The whole concept behind Bi-Curious is that one does not “Really Know” if one likes members of the same sex until one has attempted some sort of sexual interaction. This concept is bullshit. Complete, utter, inane, homophobic bullshit.
You may be thinking, “but that can’t be bullshit! How can you really know until you try it?” You want to know how? You really need me to tell you how the label of Bi-Curious is an stinking pile of logical fallacy?

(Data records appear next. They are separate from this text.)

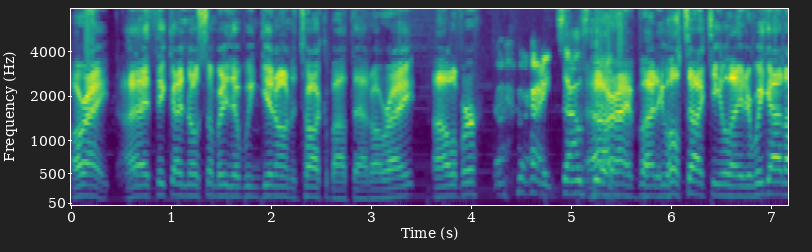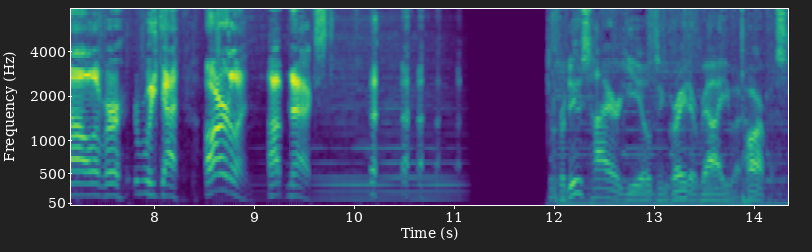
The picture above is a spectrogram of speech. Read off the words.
All right. I think I know somebody that we can get on and talk about that. All right, Oliver? All right. Sounds good. All right, buddy. We'll talk to you later. We got Oliver. We got Arlan up next. to produce higher yields and greater value at harvest,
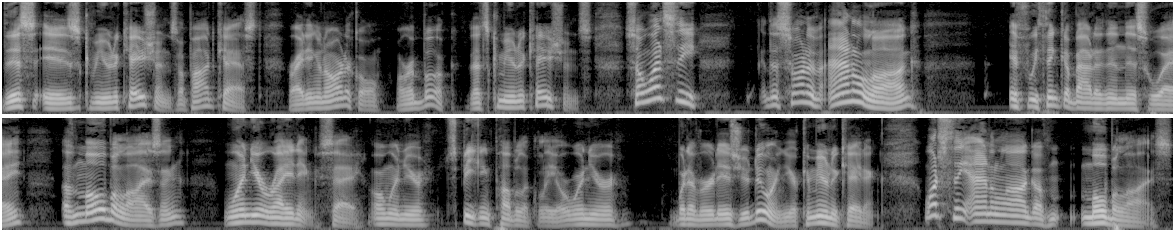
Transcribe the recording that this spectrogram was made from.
This is communications, a podcast, writing an article or a book. That's communications. So what's the the sort of analog if we think about it in this way of mobilizing when you're writing, say, or when you're speaking publicly or when you're whatever it is you're doing, you're communicating. What's the analog of mobilize?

My last 2 entries in the 30 Days of Truth series got me thinking quite a good deal about the struggles I’ve faced throughout my life, and in particular about how I often felt incredibly lonely, alone, and misunderstood as a teenager. While I am absolutely certain this is true of nearly every teenager on the planet — after all, shifting hormonal levels combined with re-appropriations of neural pathways as the brain circuitry is re-wired is enough to cause frustration in anybody — it is no small secret that teenagers who identify anywhere within the LGBTQ spectrum face more isolation and persecution than any other demographic subset, especially in conservative or fundamentalist countries (or sections of countries, such as the Southeastern United States). A great deal of evidence supports this, but even without the evidence, I know how that struggle feels. As trite and cliche and overused as the phrase may be, I have been there and yes, it does get better.
I am living proof that it gets better. Nor am I alone in this proof. Dan Savage started the It Gets Better Project. At the time of this writing there are 520,703 people who have pledged to support and spread the word about the IGB Project, myself included. This is an absolutely invaluable resource for ANY person within the LGBTQ community who feels lost, alone, isolated, depressed, or in despair. Featured front and center on the site are videos from people who have face the same struggles and found a way through to the other side (no, I am not among that number [yet?]) to find something bigger and brighter. These people were shunned, beaten, persecuted, isolated, excommunicated, and whatnot, but they got through it. They found love and support and happiness. If the videos are not inspirational enough, however, at the top of the page is the link to Get Help, wherein is the number to the Trevor Project along with a drop-down box to select each U.S. State, which results in displaying every available help group and center in the state. Within my current state of Florida there are 49 entries listed!